**MATERIAL PROVIDED:**
Content starts

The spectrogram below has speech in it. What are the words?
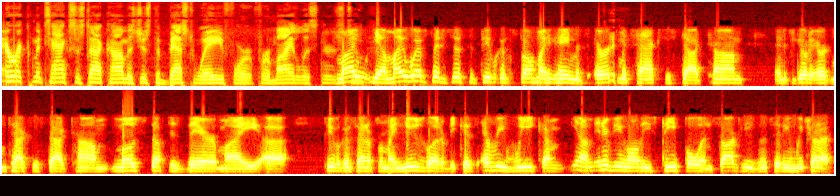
ericmetaxas.com is just the best way for, for my listeners. My to, yeah, my website is just if people can spell my name, it's ericmetaxas.com. And if you go to ericmetaxas.com, most stuff is there. My uh, people can sign up for my newsletter because every week I'm you know I'm interviewing all these people and Socrates and City, and we try to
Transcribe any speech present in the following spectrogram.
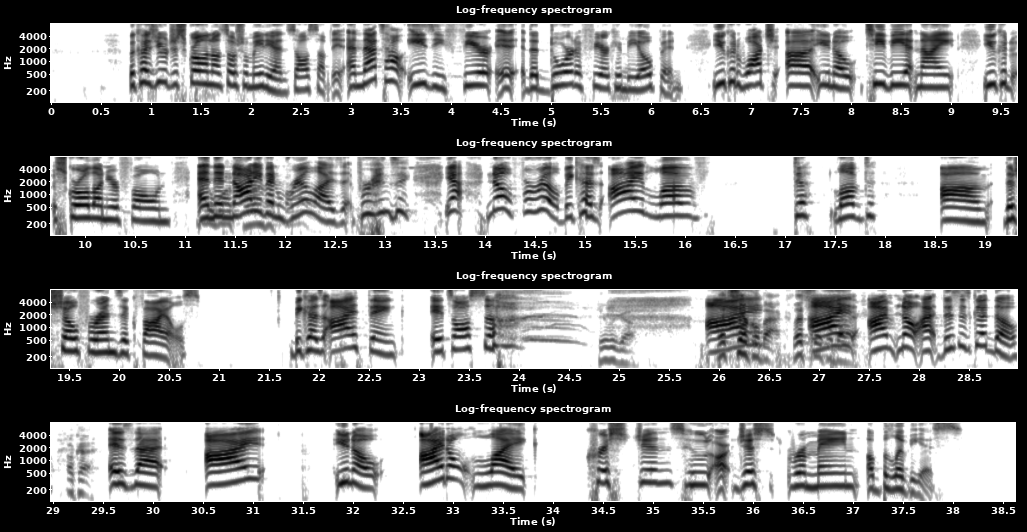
because you're just scrolling on social media and saw something and that's how easy fear i the door to fear can be open you could watch uh you know tv at night you could scroll on your phone and then not even realize it forensic yeah no for real because i love loved um the show forensic files because i think it's also Here we go. I, Let's circle back. Let's circle I back. I'm no I this is good though Okay. is that I, you know, I don't like Christians who are just remain oblivious.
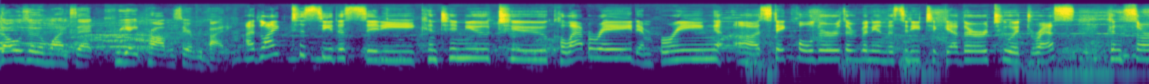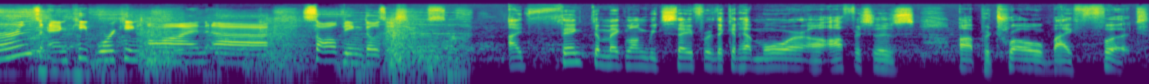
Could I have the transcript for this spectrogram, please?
those are the ones that create problems for everybody. I'd like to see the city continue to collaborate and bring uh, stakeholders, everybody in the city together to address concerns and keep working on uh, solving those issues. I think to make Long Beach safer, they could have more uh, officers uh, patrol by foot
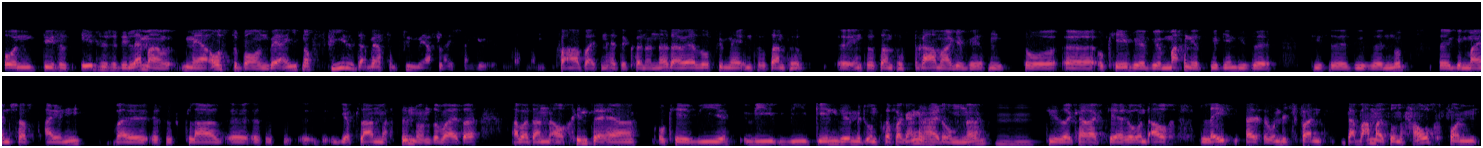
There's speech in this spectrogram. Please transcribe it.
Und dieses ethische Dilemma mehr auszubauen, wäre eigentlich noch viel, da wäre so viel mehr Fleisch dran gewesen, was man verarbeiten hätte können. Ne? Da wäre so viel mehr interessantes, äh, interessantes Drama gewesen. So, äh, okay, wir, wir machen jetzt, wir gehen diese, diese, diese Nutzgemeinschaft ein weil es ist klar, äh, es ist, äh, ihr Plan macht Sinn und so weiter. Aber dann auch hinterher, okay, wie, wie, wie gehen wir mit unserer Vergangenheit um, ne? Mhm. Dieser Charaktere und auch Leighton, äh, und ich fand, da war mal so ein Hauch von,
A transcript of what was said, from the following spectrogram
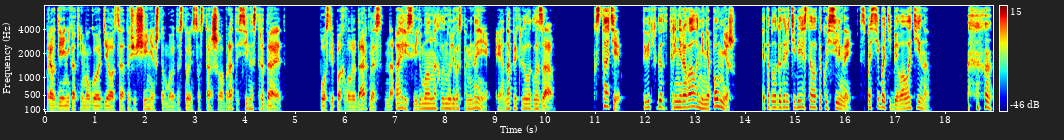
Правда, я никак не могу отделаться от ощущения, что мое достоинство старшего брата сильно страдает. После похвалы Даркнесс на Айрис, видимо, нахлынули воспоминания, и она прикрыла глаза. «Кстати, ты ведь когда-то тренировала меня, помнишь? Это благодаря тебе я стала такой сильной. Спасибо тебе, Лалатина». «Ха-ха,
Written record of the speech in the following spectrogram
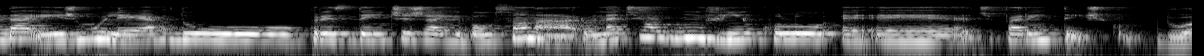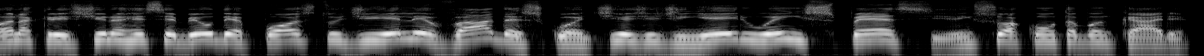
da ex-mulher do presidente Jair Bolsonaro, né? Tinha algum vínculo é, é, de parentesco. Duana Cristina recebeu depósito de elevadas quantias de dinheiro em espécie em sua conta bancária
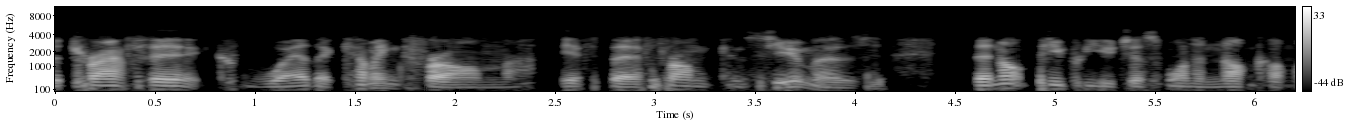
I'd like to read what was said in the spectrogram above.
the traffic, where they're coming from, if they're from consumers, they're not people you just want to knock off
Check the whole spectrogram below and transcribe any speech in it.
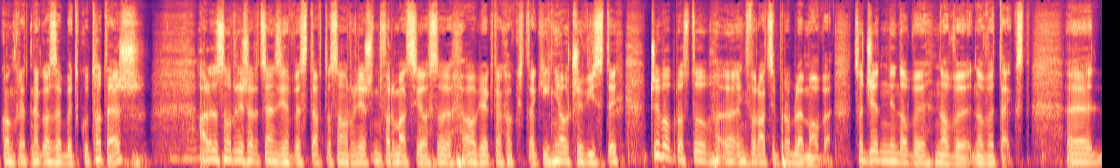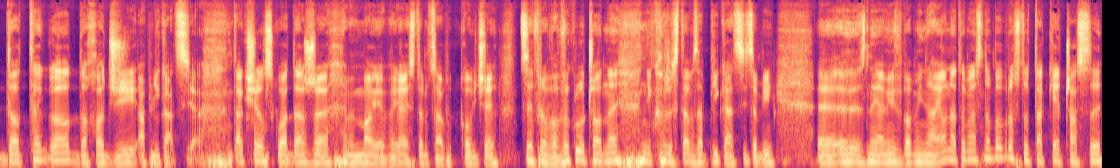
konkretnego zabytku, to też, ale to są również recenzje wystaw, to są również informacje o, o obiektach takich nieoczywistych, czy po prostu E, informacje problemowe. Codziennie nowy, nowy, nowy tekst. E, do tego dochodzi aplikacja. Tak się składa, że moje, ja jestem całkowicie cyfrowo wykluczony, nie korzystam z aplikacji, co mi e, znajomi wypominają, natomiast no po prostu takie czasy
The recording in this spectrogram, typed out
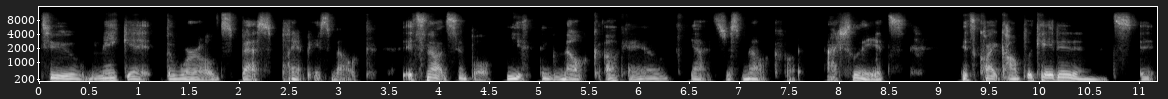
to make it the world's best plant-based milk. It's not simple. You think milk okay oh, yeah it's just milk but actually it's it's quite complicated and it,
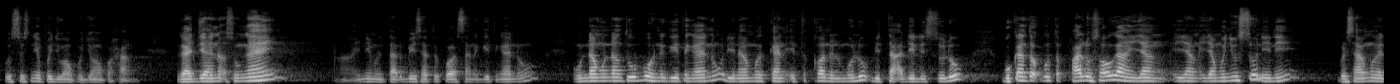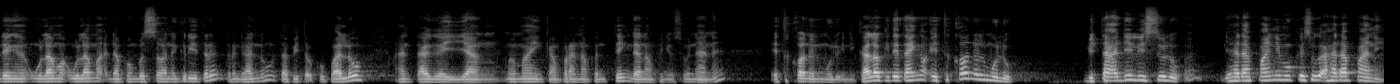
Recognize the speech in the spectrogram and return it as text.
khususnya pejuang-pejuang Pahang. Raja Anak Sungai ha, ini mentadbir satu kawasan negeri Terengganu. Undang-Undang Tubuh Negeri Terengganu dinamakan Itqanul Muluk bi Ta'dilis Suluk. Bukan Tok Palu seorang yang yang yang menyusun ini, bersama dengan ulama-ulama dan pembesar negeri Terengganu tapi Tok Kupaloh antara yang memainkan peranan penting dalam penyusunan eh, Itqanul Muluk ini. Kalau kita tengok Itqanul Muluk bita'dil suluk eh, di hadapan ni muka surat hadapan ni.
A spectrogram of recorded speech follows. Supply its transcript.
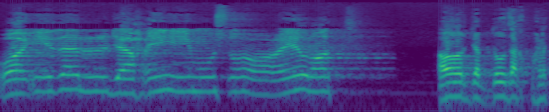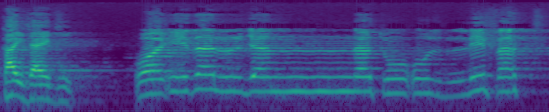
وإذا الجحيم سعرت اور جب دوزخ بھڑکائی جائے گی۔ وإذا الجنة أزلفت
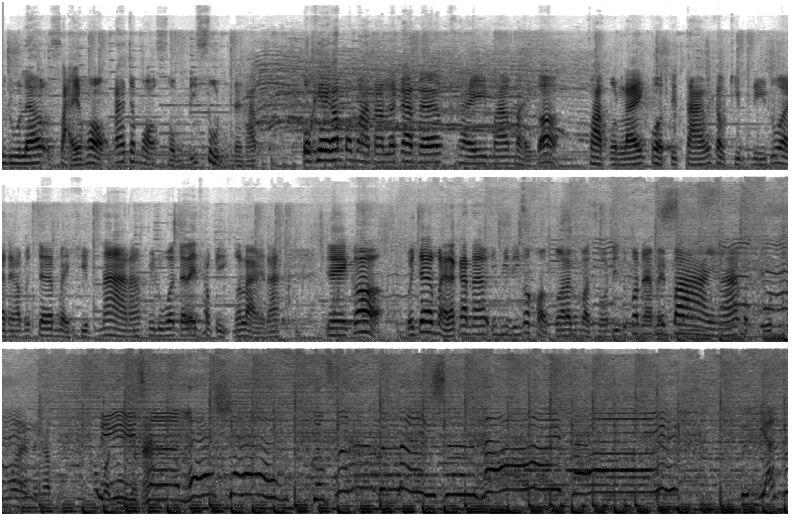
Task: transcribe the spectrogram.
ดูๆแล้วสายหอกน่าจะเหมาะสมที่สุดนะครับ โอเคครับประมาณนั้นแล้วกันนะใครมาใหม่ก็ ฝากกดไลค์กดติดตามไว้กับคลิปนี้ด้วยนะครับแล้วเจอกันใหม่คลิปหน้านะ ไม่รู้ว่าจะได้ทำอีกเมื่อไหร่นะยังไงก็ไว้เจอกันใหม่แล้วกันนะ EP นี้ก็ขอตัวลาไปก่อนสวัสดีทุกคนนะบ๊ายบายฮะขอบคุณด้วยนะครับเข้ามาดูกันนะอบคุณนก็ไม่สลายไปบางอย่าง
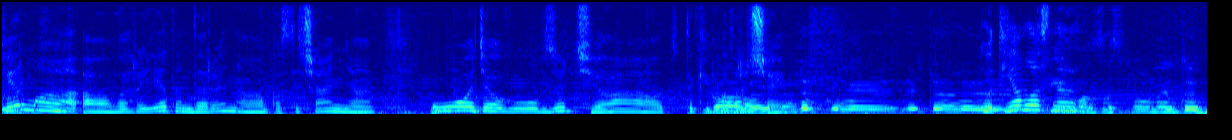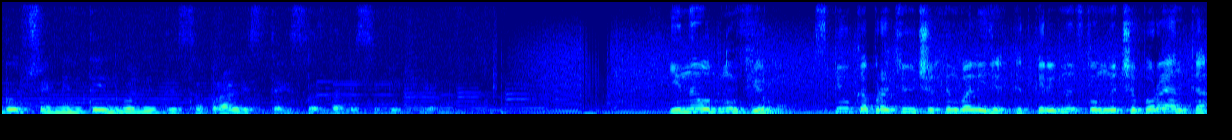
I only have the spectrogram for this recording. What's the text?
Фірма а, виграє тендери на постачання одягу, взуття, от таких от речей. ну так э, это Вот я, власне- фирма заснована, это бывшие менты, инвалиды собрались-то и создали себе фирму. І не одну фірму. Спілка працюючих інвалідів під керівництвом Нечипоренка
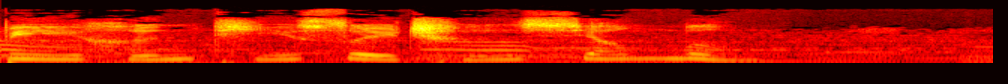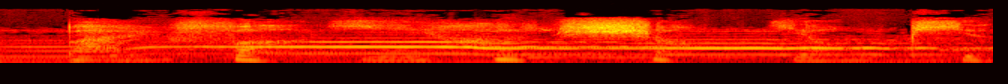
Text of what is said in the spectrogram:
碧痕啼碎沉香梦，白发遗恨上阳篇。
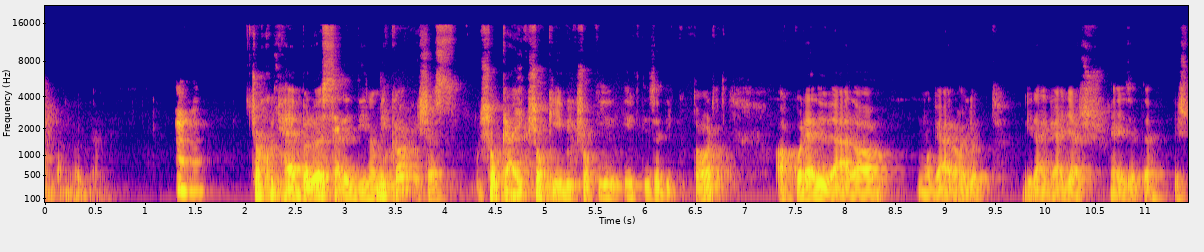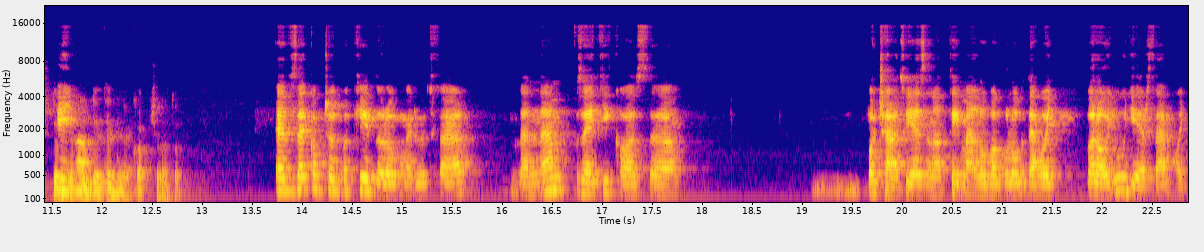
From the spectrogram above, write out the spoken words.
mondani, hogy nem. Uh-huh. Csak hogyha ebből összeáll egy dinamika, és ez sokáig, sok évig, sok évtizedig tart, akkor előáll a magára hagyott virágágyás helyzete, és többet tudja tenni a kapcsolatot. Ezzel kapcsolatban két dolog merült fel bennem. Az egyik az, bocsánat, hogy ezen a témán lovagolok, de hogy valahogy úgy érzem, hogy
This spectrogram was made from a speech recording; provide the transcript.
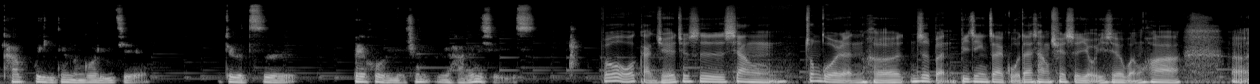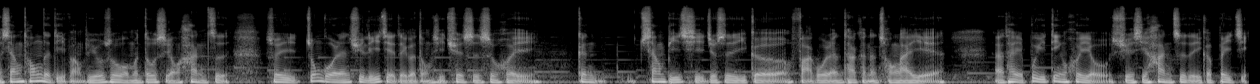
他不一定能够理解这个字背后隐身隐含的那些意思。不过我感觉就是像中国人和日本，毕竟在古代上确实有一些文化，呃相通的地方。比如说我们都使用汉字，所以中国人去理解这个东西，确实是会更相比起就是一个法国人，他可能从来也，啊他也不一定会有学习汉字的一个背景，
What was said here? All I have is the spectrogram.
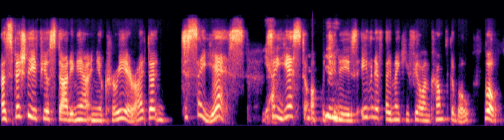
especially if you're starting out in your career, right? Don't just say yes. Yeah. Say yes to opportunities, even if they make you feel uncomfortable. Well,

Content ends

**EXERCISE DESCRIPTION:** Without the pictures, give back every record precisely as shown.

**RESPONSE:**
The spectrogram below has speech in it. What are the words?
ericmetaxas.com is just the best way for, for my listeners. My to, yeah, my website is just if people can spell my name, it's ericmetaxas.com. And if you go to ericmetaxas.com, most stuff is there. My uh, people can sign up for my newsletter because every week I'm you know I'm interviewing all these people and Socrates and City, and we try to
Transcribe any speech present in the following spectrogram.
because you're just scrolling on social media and saw something and that's how easy fear i the door to fear can be open you could watch uh you know tv at night you could scroll on your phone and then not even realize it forensic yeah no for real because i love loved um the show forensic files because i think it's also Here we go. I, Let's circle back. Let's circle I back. I'm no I this is good though Okay. is that I, you know, I don't like Christians who are just remain oblivious.
Could I have the transcript for this spectrogram, please?
those are the ones that create problems for everybody. I'd like to see the city continue to collaborate and bring uh, stakeholders, everybody in the city together to address concerns and keep working on uh, solving those issues. I think to make Long Beach safer, they could have more uh, officers uh, patrol by foot
There's speech in this spectrogram. Please transcribe it.
Und dieses ethische Dilemma mehr auszubauen, wäre eigentlich noch viel, da wäre so viel mehr Fleisch dran gewesen, was man verarbeiten hätte können. Ne? Da wäre so viel mehr interessantes, äh, interessantes Drama gewesen. So, äh, okay, wir, wir machen jetzt, wir gehen diese, diese, diese Nutzgemeinschaft ein weil es ist klar, äh, es ist, äh, ihr Plan macht Sinn und so weiter. Aber dann auch hinterher, okay, wie, wie, wie gehen wir mit unserer Vergangenheit um, ne? Mhm. Dieser Charaktere und auch Leighton, äh, und ich fand, da war mal so ein Hauch von,
A transcript of what was said, from the following spectrogram
Правда, я никак не могу отделаться от ощущения, что мое достоинство старшего брата сильно страдает. После похвалы Даркнесс на Айрис, видимо, нахлынули воспоминания, и она прикрыла глаза. «Кстати, ты ведь когда-то тренировала меня, помнишь? Это благодаря тебе я стала такой сильной. Спасибо тебе, Лалатина». «Ха-ха,
Written record of the speech in the following spectrogram
da ex-mulher do presidente Jair Bolsonaro, né? Tinha algum vínculo é, é, de parentesco. Duana Cristina recebeu depósito de elevadas quantias de dinheiro em espécie em sua conta bancária
I'd like to read what was said in the spectrogram above.
the traffic, where they're coming from, if they're from consumers, they're not people you just want to knock off
Check the whole spectrogram below and transcribe any speech in it.
konkretnego zabytku, to też, ale to są również recenzje wystaw, to są również informacje o, o obiektach takich nieoczywistych, czy po prostu E, informacje problemowe. Codziennie nowy, nowy, nowy tekst. E, do tego dochodzi aplikacja. Tak się składa, że moje, ja jestem całkowicie cyfrowo wykluczony, nie korzystam z aplikacji, co mi e, znajomi wypominają, natomiast no po prostu takie czasy
The recording in this spectrogram, typed out
to make it the world's best plant-based milk. It's not simple. You think milk okay oh, yeah it's just milk but actually it's it's quite complicated and it,
Recognize the speech in the spectrogram and return it as text.
khususnya pejuang-pejuang Pahang. Raja Anak Sungai ha, ini mentadbir satu kawasan negeri Terengganu. Undang-Undang Tubuh Negeri Terengganu dinamakan Itqanul Muluk bi Ta'dilis Suluk. Bukan Tok Palu seorang yang yang yang menyusun ini, bersama dengan ulama-ulama dan pembesar negeri Terengganu tapi Tok Kupaloh antara yang memainkan peranan penting dalam penyusunan eh, Itqanul Muluk ini. Kalau kita tengok Itqanul Muluk bita'dil suluk eh, di hadapan ni muka surat hadapan ni.
A spectrogram of recorded speech follows. Supply its transcript.
وإذا الجحيم سعرت اور جب دوزخ بھڑکائی جائے گی۔ وإذا الجنة أزلفت
Task: transcribe the spectrogram.
ดูๆแล้วสายหอกน่าจะเหมาะสมที่สุดนะครับ โอเคครับประมาณนั้นแล้วกันนะใครมาใหม่ก็ ฝากกดไลค์กดติดตามไว้กับคลิปนี้ด้วยนะครับแล้วเจอกันใหม่คลิปหน้านะ ไม่รู้ว่าจะได้ทำอีกเมื่อไหร่นะยังไงก็ไว้เจอกันใหม่แล้วกันนะ EP นี้ก็ขอตัวลาไปก่อนสวัสดีทุกคนนะบ๊ายบายฮะขอบคุณด้วยนะครับเข้ามาดูกันนะอบคุณนก็ไม่สลายไปบางอย่าง
I only have the spectrogram for this recording. What's the text?
Фірма а, виграє тендери на постачання одягу, взуття, от таких от речей. ну так э, это Вот я, власне- фирма заснована, это бывшие менты, инвалиды собрались-то и создали себе фирму. І не одну фірму. Спілка працюючих інвалідів під керівництвом Нечипоренка
Text of what is said in the spectrogram:
碧痕啼碎沉香梦，白发遗恨上阳篇。
From the spectrogram above, write out the spoken words.
mondani, hogy nem. Uh-huh. Csak hogyha ebből összeáll egy dinamika, és ez sokáig, sok évig, sok évtizedig tart, akkor előáll a magára hagyott virágágyás helyzete, és többet tudja tenni a kapcsolatot. Ezzel kapcsolatban két dolog merült fel bennem. Az egyik az, bocsánat, hogy ezen a témán lovagolok, de hogy valahogy úgy érzem, hogy
This spectrogram was made from a speech recording; provide the transcript.
他不一定能够理解这个字背后隐身隐含的那些意思。不过我感觉就是像中国人和日本，毕竟在古代上确实有一些文化，呃相通的地方。比如说我们都使用汉字，所以中国人去理解这个东西，确实是会更相比起就是一个法国人，他可能从来也，啊他也不一定会有学习汉字的一个背景，
What was said here? All I have is the spectrogram.
especially if you're starting out in your career, right? Don't just say yes. Yeah. Say yes to opportunities, even if they make you feel uncomfortable. Well,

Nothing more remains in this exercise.